7. Biff Tannen travels to 1955;
8. Biff Tannen travels to 2015B;
9. Dr. Brown, Marty McFly and Jennifer Parker travel to 1985C;
10. Dr. Brown travels to 1855;
11. Marty McFly travels to 1855;
12. Marty McFly travels to 1985D and meets Jennifer Parker from 1985C;
13. Dr. Brown and company travel to an unknown future;
14. Dr. Brown and company travel to 1985D;
15. Dr. Brown and company travel to an unknown past.
In the figure above I present a flow chart of how time travel occurs in this trilogy. If you found it confusing to analyze this plot from a temporal point of view, don’t worry, this is reason for long discussions even in the series The Big Bang Theory, when Sheldon and his friends seek to explain some temporal differences in this trilogy (episode 5 of season 8 , “The Attenuation of the Focus”).
In this flowchart, the pink line from 1955 to 2015B represents Biff Tannen’s time travel. Here he returns to 2015B, which is still the universe adjusted to the 1985B events. Only when Dr. Brown, Marty McFly and Jennifer Parker travel to 1985, do they enter the universe adjusted to the changes made on the 8th trip, taking them to 1985C.
Thus, there are many questions about the influence of Biff Tannen in 1955, who spawned 1985C, should also spawn an immediate 2015C for when he returns. But with the divergence meter concept we have:
1. Dr. Brown built his time machine in 1985, as early as 2015B he would also be able to accomplish this feat;
2. Regardless of the destination that the original time machine came to, it would not prevent Dr. Brown from traveling in time;
3. The function of the universe when Biff Tannen traveled was based on results between 1955 and 2015B (60 years old);
4. When Dr. Brown returned, the function of the universe was recalculated over an interval of 30 years (1955-1985), and in this interval, the influence of Biff Tannen was enough for a change in the model of the universe, leading them to 1985C.
In the figure below I present the atypical event generated by the influence of Biff Tannen in 1955 for two different time intervals (60 and 30 years) and their respective measures of divergence.
Biff Tannen’s influence appears in 1955, but the average module errors in this case is 0,676686.
For half the range, the divergence is now 1,131543.
Another interesting case that can be explained by the concept of divergence within this same trilogy would be the fact that Jennifer Parker stayed in 1985C and after the events of 1855 that led to a 1985D, the same Jennifer Parker from 1985C was there. In this case, this character existed in 1985C and without a device like a time machine, it was transported to 1985D during the change of the functions that shape the universe (events that generated divergences greater than 1). One explanation would be for her to be a time traveler, and for this reason a fixed result in the model of the universe, demanding that the model accept that value without changing.
It would be like an accurate, correct, but atypical measurement in an experiment that works very well within a model in which this result does not fit. We know that the model explains practically the whole phenomenon with the exception of this result, which would be explained by another function. However, it is not interesting to modify the model to fit this result, and to misfit all others. The solution in this case is to accept the atypical result and continue with the function.

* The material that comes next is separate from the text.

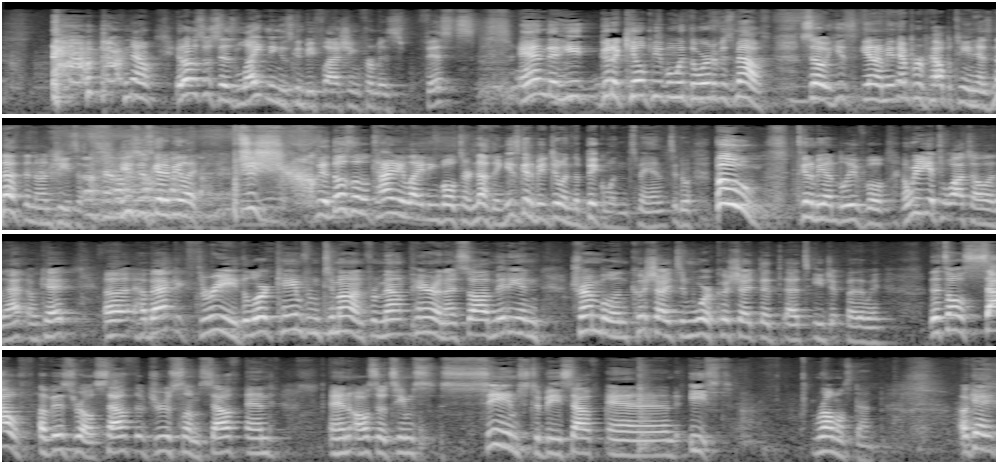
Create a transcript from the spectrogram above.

The red dots are the temporal divergences in this universe, and Jennifer Parker is a divergence from an unknown universe (due to the time factor). Although a result is atypical, the model describes all other events well, justifying its use even if there is a divergence clearly distant from the curve.
The existence of Jennifer Parker appears as an atypical result in 1985, but the average of the errors in module in this case is 0,505174.